BEGIN
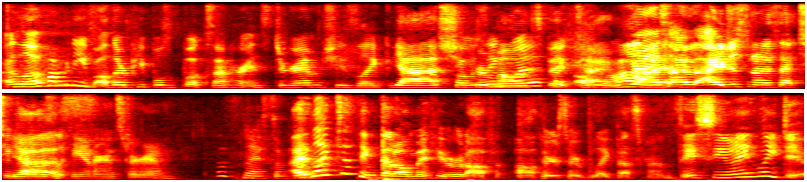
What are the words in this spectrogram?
I love how many other people's books on her Instagram she's like. yeah, she promotes with, big like, a time. lot. yes, I, I just noticed that too. when I was looking at her Instagram. That's nice of her. I'd like to think that all my favorite auth- authors are like best friends. They seemingly do.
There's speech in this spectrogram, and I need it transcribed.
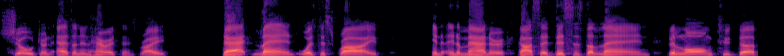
children as an inheritance, right? That land was described in, in a manner, God said, This is the land belong to the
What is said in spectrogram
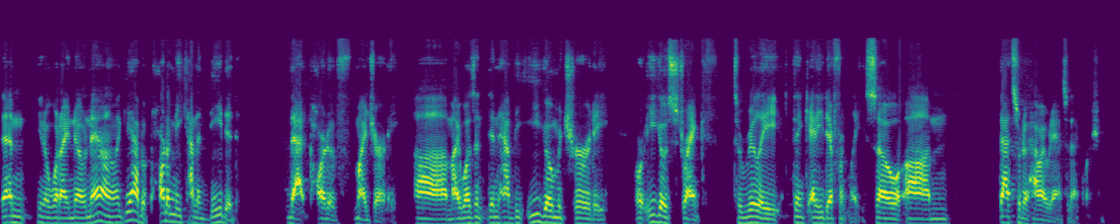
then you know what i know now I'm like yeah but part of me kind of needed that part of my journey. Um, i wasn't didn't have the ego maturity or ego strength to really think any differently. So um, that's sort of how i would answer that question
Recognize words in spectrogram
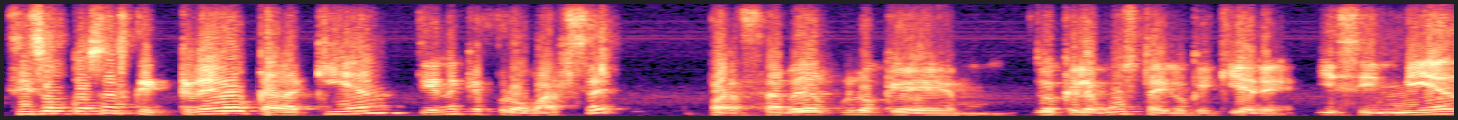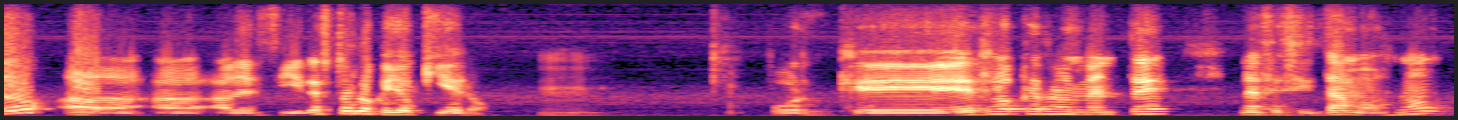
sí son cosas que creo cada quien tiene que probarse para saber lo que, lo que le gusta y lo que quiere. Y sin miedo a, decir, esto es lo que yo quiero. Porque es lo que realmente necesitamos, ¿no?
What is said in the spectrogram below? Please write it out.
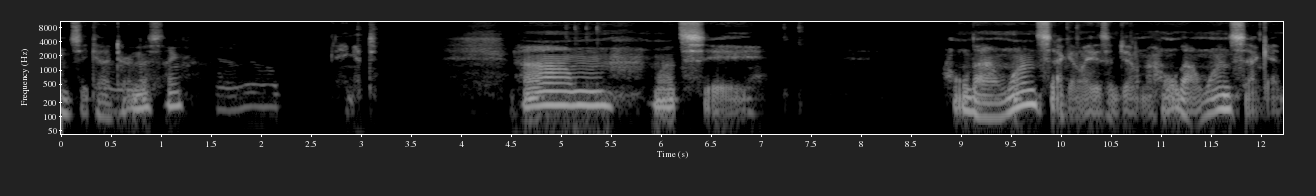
let's see. Can I turn this thing? I don't know. Dang it. Um, let's see. Hold on one second, ladies and gentlemen. Hold on one second.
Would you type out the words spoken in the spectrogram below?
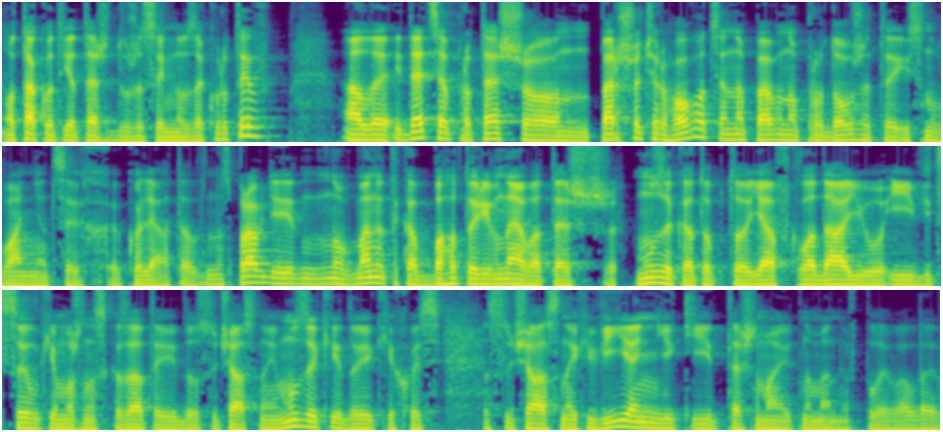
Отак от я теж дуже сильно закрутив. Але йдеться про те, що першочергово це, напевно, продовжити існування цих колят. Але насправді ну, в мене така багаторівнева теж музика. Тобто я вкладаю і відсилки, можна сказати, і до сучасної музики, до якихось сучасних віянь, які теж мають на мене вплив. Але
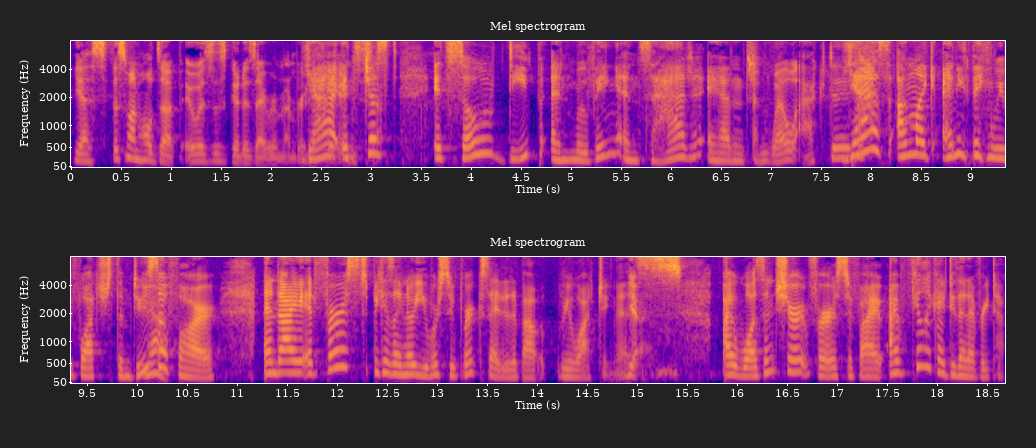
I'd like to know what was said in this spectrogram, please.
Yes, this one holds up. It was as good as I remembered. Yeah, it being, it's so- just, it's so deep and moving and sad and. and well acted. Yes, unlike anything we've watched them do Yeah. so far. And I, at first, because I know you were super excited about rewatching this. Yes. I wasn't sure at first if I, I feel like I do that every time.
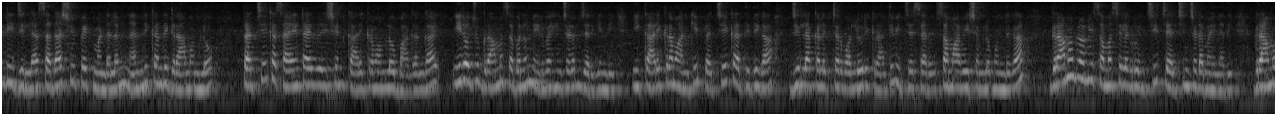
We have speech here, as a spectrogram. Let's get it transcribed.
రంగారెడ్డి జిల్లా సదాశివపేట్ మండలం నందికంది గ్రామంలో ప్రత్యేక శానిటైజేషన్ కార్యక్రమంలో భాగంగా ఈరోజు గ్రామ సభను నిర్వహించడం జరిగింది. ఈ కార్యక్రమానికి ప్రత్యేక అతిథిగా జిల్లా కలెక్టర్ వల్లూరి క్రాంతి విచ్చేశారు. సమావేశంలో ముందుగా గ్రామంలోని సమస్యల గురించి చర్చించడమైనది. గ్రామ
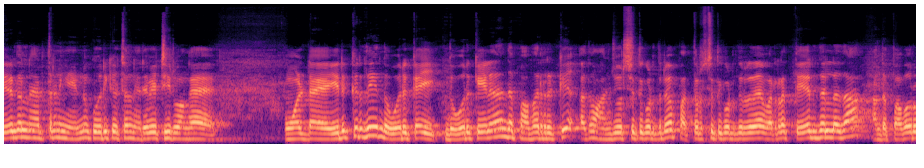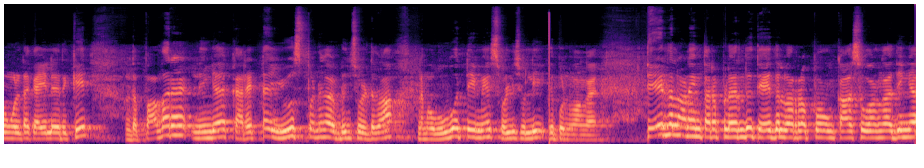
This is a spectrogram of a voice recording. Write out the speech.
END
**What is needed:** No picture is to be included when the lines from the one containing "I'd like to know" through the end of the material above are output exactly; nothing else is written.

**Expected output:**
I'd like to know what was said in this spectrogram, please.
Yes, this one holds up. It was as good as I remembered. Yeah, it being, it's so- just, it's so deep and moving and sad and. and well acted. Yes, unlike anything we've watched them do Yeah. so far. And I, at first, because I know you were super excited about rewatching this. Yes. I wasn't sure at first if I, I feel like I do that every time.
We have speech here, as a spectrogram. Let's get it transcribed.
రంగారెడ్డి జిల్లా సదాశివపేట్ మండలం నందికంది గ్రామంలో ప్రత్యేక శానిటైజేషన్ కార్యక్రమంలో భాగంగా ఈరోజు గ్రామ సభను నిర్వహించడం జరిగింది. ఈ కార్యక్రమానికి ప్రత్యేక అతిథిగా జిల్లా కలెక్టర్ వల్లూరి క్రాంతి విచ్చేశారు. సమావేశంలో ముందుగా గ్రామంలోని సమస్యల గురించి చర్చించడమైనది. గ్రామ
This is a spectrogram of a voice recording. Write out the speech.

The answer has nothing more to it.